The US researchers have developed a vaccine for chikungunya fever made from an insect-specific virus which does not have any bad effect on people. The vaccine would be safe and effective.
The study showed that the vaccine quickly produces a strong immune defence and protects mice and nonhuman primates from disease.
The study was published in the journal of Nature Medicine.
Senior author Scott Weaver from the University of Texas Medical Branch at Galveston said, “This vaccine offers efficient, safe and affordable protection against chikungunya and builds the foundation for using viruses that only infect insects to develop vaccines against other insect-borne diseases.”

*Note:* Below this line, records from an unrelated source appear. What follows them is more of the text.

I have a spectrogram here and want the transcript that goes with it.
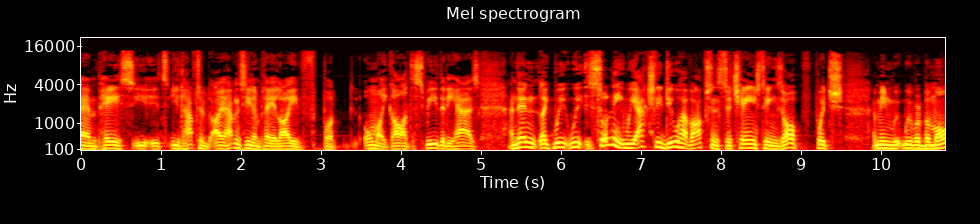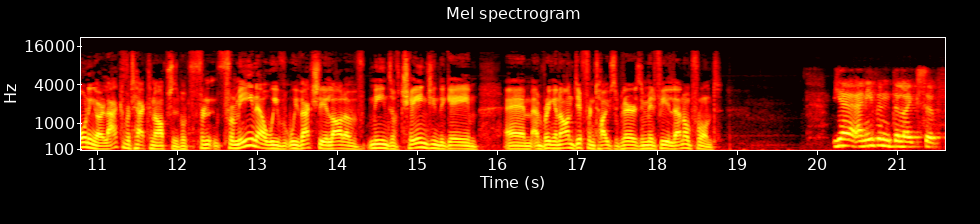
um, pace, you'd have to. I haven't seen him play live, but oh my god, the speed that he has. And then like we, we suddenly we actually do have options to change things up. Which I mean, we, we were bemoaning our lack of attacking options, but for, for me now we've we've actually a lot of means of changing the game um, and bringing on different types of players in midfield and up front. Yeah, and even the likes of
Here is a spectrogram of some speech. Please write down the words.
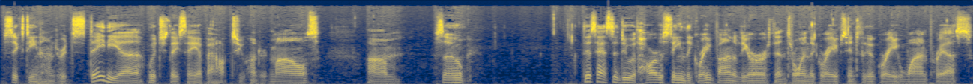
1600 stadia, which they say about 200 miles. Um, so, this has to do with harvesting the grapevine of the earth and throwing the grapes into the great winepress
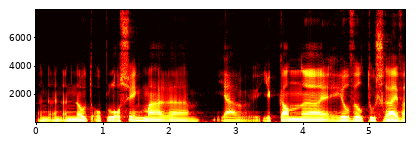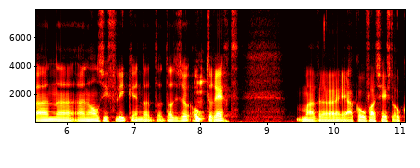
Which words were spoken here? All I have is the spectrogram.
een, een, noodoplossing. Maar ehm, ja, je kan heel veel toeschrijven aan, aan Hansi Vliek. En dat, dat, dat is ook hm. terecht. Maar ja, Kovacs heeft ook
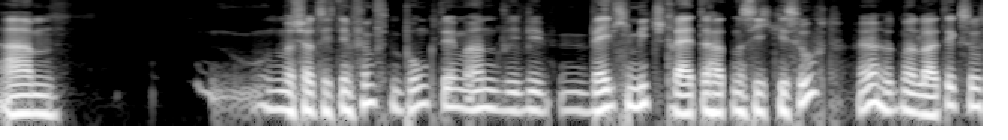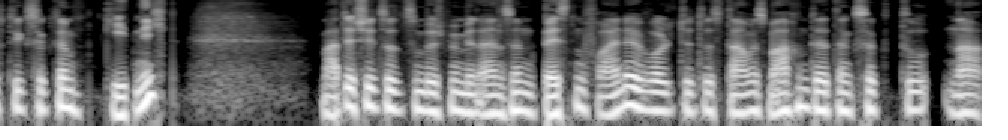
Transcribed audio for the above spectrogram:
ähm, man schaut sich den fünften Punkt eben an, wie, wie, welche Mitstreiter hat man sich gesucht? Ja, hat man Leute gesucht, die gesagt haben, geht nicht. Mateschitz hat zum Beispiel mit einem seiner besten Freunde, wollte das damals machen, der hat dann gesagt, du, na,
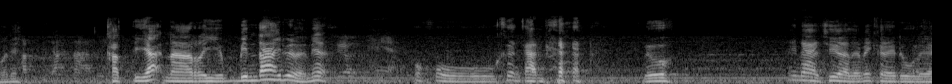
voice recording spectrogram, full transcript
วะเนี่ยขัดยักษ์นาดีขัตติยะนารีบินได้ด้วยเหรอเนี่ย เครื่องแพทย์โอ้โห เครื่องการแพทย์ ดูแหมไม่น่าเชื่อเลยไม่เคยดูเลย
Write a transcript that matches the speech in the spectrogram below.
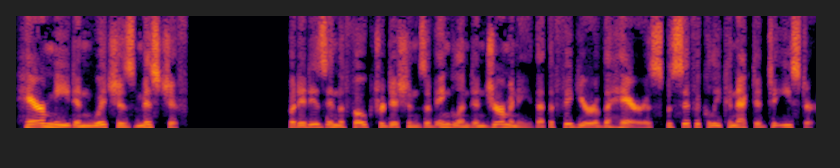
Hare meat and witches' mischief but it is in the folk traditions of England and Germany that the figure of the hare is specifically connected to Easter.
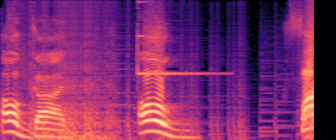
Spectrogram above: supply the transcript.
Oh god. Oh. Fuck.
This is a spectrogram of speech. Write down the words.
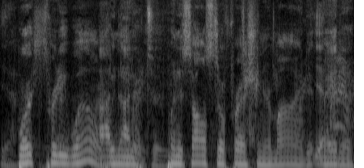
Yeah. worked pretty well I- when I you, when it's all still fresh in your mind. It Yeah. made a,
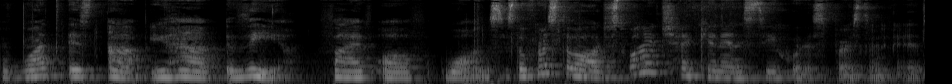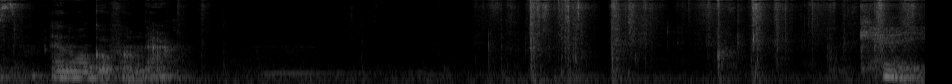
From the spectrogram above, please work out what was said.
What is up? You have the Five of Wands. So first of all, I just want to check in and see who this person is. And we'll go from there. Okay.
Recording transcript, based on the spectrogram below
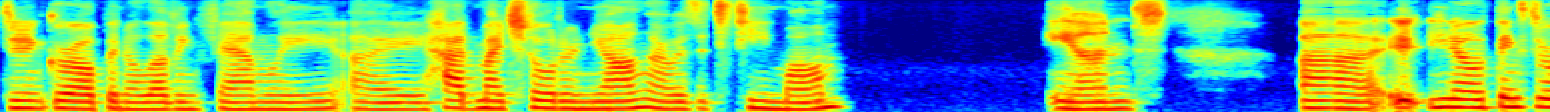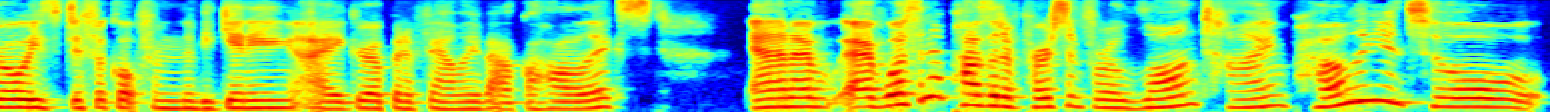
didn't grow up in a loving family. I had my children young. I was a teen mom, and uh, it, you know, things were always difficult from the beginning. I grew up in a family of alcoholics, and I I wasn't a positive person for a long time. Probably until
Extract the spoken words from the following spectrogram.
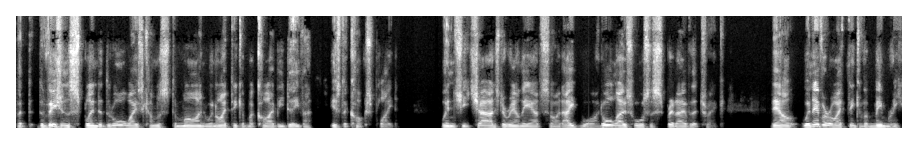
But the vision splendid that always comes to mind when I think of Makybe Diva is the Cox Plate. When she charged around the outside, eight wide, all those horses spread over the track. Now, whenever I think of a memory,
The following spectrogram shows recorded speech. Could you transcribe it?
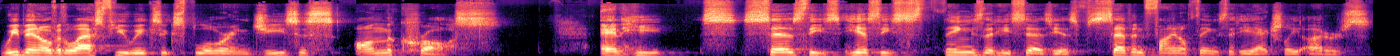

Chikungunya is a mosquito-borne virus. The fever caused by this virus has some characteristics including severe joint pains, often in hands and feet, muscle pain, headache, rash or joint swelling.
Researchers said in this fever, death is rare but can occur sometimes.
Generally, the vaccine development involves trade-offs between how quickly the vaccine works and its safety.
The UTMB researchers used an Eilat virus clone to design a hybrid virus-based vaccine containing chikungunya structural proteins.
The Eilat or Chikungunya vaccine is identical to the natural chikungunya virus. The difference is the hybrid virus replicates very well in mosquito cells but it cannot replicate in mammals.
The research shows within four days of a single dose the Eilat/Chikungunya candidate vaccine induced neutralising antibiotics which lasted for more than 290 days.
The vaccine worked in two different mouse models and provided complete protection.
In nonhuman primates, Eilat/Chikungunya elicited rapid and robust immunity — there was neither evidence of the virus in the blood nor signs of illness such as fever after chikungunya virus infection.